-- Saved data entries --
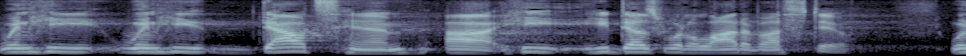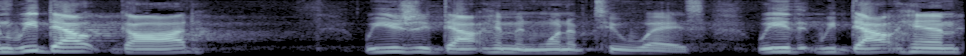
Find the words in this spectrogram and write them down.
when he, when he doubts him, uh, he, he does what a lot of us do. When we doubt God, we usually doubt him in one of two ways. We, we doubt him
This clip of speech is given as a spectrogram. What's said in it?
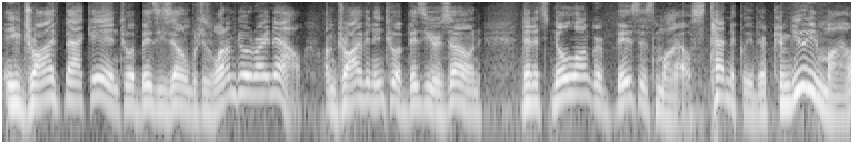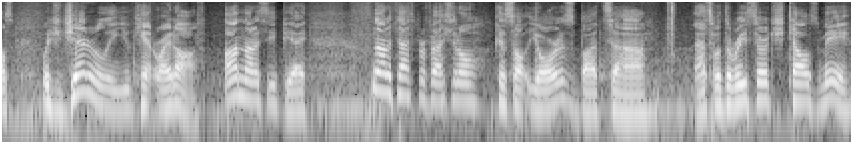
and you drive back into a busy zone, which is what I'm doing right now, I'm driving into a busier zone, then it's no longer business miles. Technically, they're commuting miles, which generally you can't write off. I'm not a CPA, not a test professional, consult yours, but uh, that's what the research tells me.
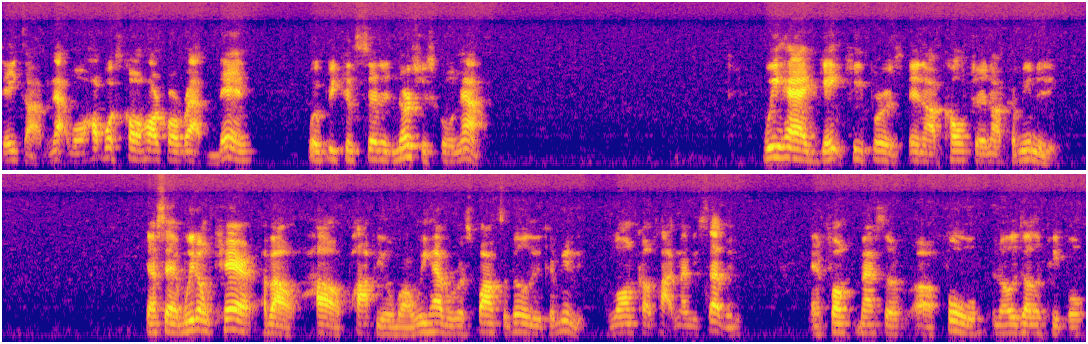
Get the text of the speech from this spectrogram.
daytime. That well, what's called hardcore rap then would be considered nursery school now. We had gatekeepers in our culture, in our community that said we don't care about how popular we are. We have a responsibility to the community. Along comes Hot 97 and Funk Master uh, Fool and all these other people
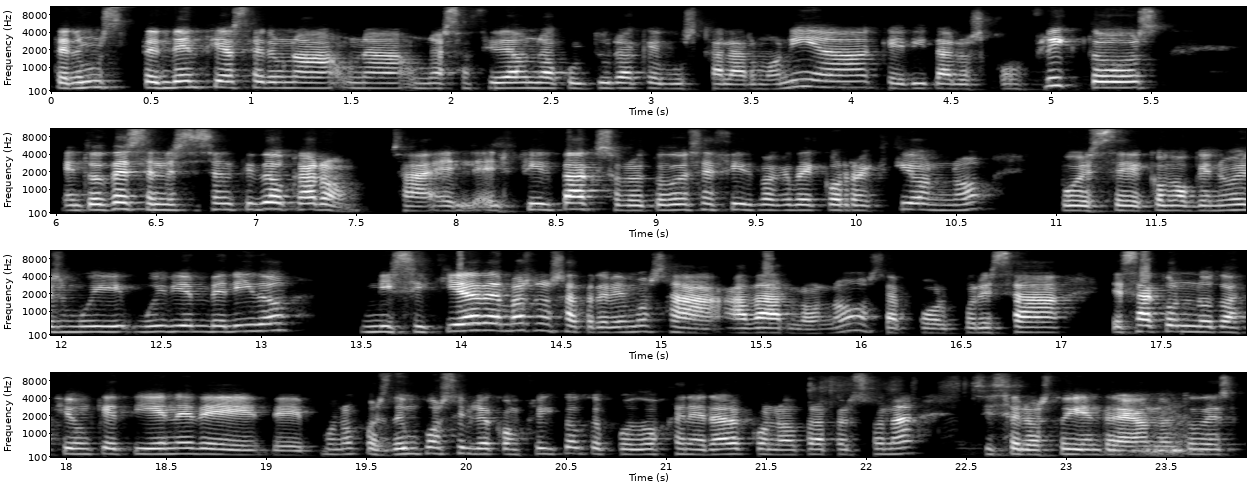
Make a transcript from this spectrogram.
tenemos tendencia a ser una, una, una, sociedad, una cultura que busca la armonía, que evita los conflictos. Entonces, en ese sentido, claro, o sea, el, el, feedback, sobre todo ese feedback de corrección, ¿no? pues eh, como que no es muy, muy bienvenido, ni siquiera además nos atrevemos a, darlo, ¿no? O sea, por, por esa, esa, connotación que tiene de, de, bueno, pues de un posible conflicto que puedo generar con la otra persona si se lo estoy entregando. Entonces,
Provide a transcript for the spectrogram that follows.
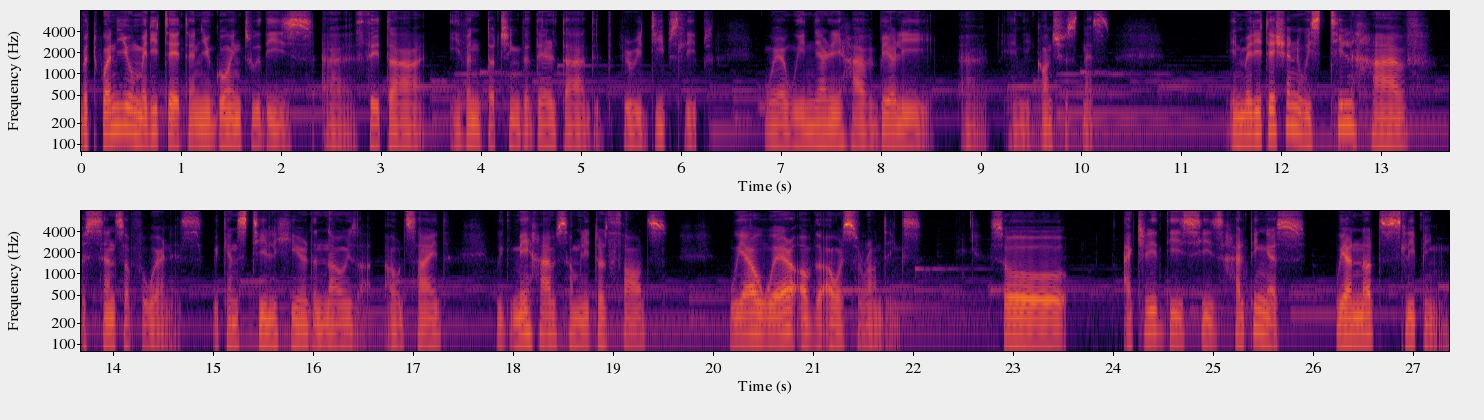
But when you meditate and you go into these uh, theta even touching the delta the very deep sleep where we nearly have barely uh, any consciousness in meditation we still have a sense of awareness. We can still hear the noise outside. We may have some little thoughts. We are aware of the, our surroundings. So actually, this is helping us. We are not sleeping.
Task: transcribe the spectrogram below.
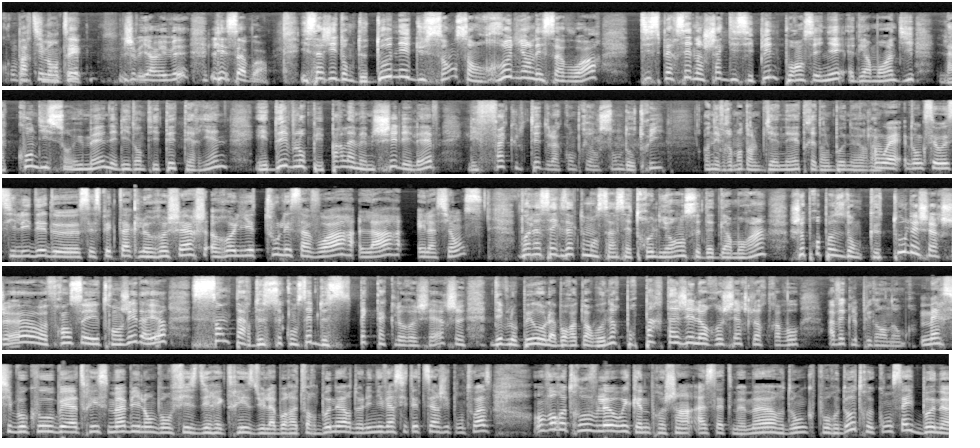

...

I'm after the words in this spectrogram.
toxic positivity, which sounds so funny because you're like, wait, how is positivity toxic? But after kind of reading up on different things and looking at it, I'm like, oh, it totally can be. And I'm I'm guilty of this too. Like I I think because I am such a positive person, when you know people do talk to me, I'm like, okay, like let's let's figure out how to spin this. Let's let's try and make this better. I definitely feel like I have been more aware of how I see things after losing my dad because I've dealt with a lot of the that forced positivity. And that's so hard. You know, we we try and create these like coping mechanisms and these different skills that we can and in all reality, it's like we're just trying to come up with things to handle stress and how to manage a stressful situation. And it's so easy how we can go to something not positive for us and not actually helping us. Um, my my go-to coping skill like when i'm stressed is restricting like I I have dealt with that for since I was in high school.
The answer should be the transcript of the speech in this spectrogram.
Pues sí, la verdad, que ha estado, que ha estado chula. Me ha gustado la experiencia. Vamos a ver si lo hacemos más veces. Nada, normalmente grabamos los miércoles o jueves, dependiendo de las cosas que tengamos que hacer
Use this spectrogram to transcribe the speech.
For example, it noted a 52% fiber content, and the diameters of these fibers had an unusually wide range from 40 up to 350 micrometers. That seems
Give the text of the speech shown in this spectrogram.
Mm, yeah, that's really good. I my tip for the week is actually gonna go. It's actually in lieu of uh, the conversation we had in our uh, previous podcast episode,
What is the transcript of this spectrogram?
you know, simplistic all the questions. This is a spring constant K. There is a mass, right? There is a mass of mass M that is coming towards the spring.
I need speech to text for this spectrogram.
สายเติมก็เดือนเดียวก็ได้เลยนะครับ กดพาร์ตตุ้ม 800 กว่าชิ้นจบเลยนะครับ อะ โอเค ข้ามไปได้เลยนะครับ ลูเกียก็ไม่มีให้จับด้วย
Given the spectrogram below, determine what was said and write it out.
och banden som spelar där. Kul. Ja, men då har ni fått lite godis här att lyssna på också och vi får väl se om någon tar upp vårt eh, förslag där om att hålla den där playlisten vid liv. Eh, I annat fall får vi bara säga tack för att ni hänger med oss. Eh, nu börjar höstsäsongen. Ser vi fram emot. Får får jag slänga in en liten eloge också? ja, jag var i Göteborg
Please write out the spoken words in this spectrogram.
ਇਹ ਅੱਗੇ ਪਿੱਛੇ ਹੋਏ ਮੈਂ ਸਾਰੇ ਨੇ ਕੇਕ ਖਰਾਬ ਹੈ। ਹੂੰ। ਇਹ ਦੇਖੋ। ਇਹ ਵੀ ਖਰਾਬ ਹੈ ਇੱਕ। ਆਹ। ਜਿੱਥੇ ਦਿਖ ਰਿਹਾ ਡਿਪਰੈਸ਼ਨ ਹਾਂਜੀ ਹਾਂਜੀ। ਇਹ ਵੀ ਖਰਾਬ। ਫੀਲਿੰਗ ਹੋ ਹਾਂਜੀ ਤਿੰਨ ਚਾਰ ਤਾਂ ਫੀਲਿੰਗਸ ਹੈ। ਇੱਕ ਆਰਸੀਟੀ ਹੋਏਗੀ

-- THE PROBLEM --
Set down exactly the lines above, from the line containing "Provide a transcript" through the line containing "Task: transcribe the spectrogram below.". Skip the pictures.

-- PROBLEM SOLUTION --
Provide a transcript for the spectrogram that follows.
But when you meditate and you go into these uh, theta even touching the delta the very deep sleep where we nearly have barely uh, any consciousness in meditation we still have a sense of awareness. We can still hear the noise outside. We may have some little thoughts. We are aware of the, our surroundings. So actually, this is helping us. We are not sleeping.
Task: transcribe the spectrogram below.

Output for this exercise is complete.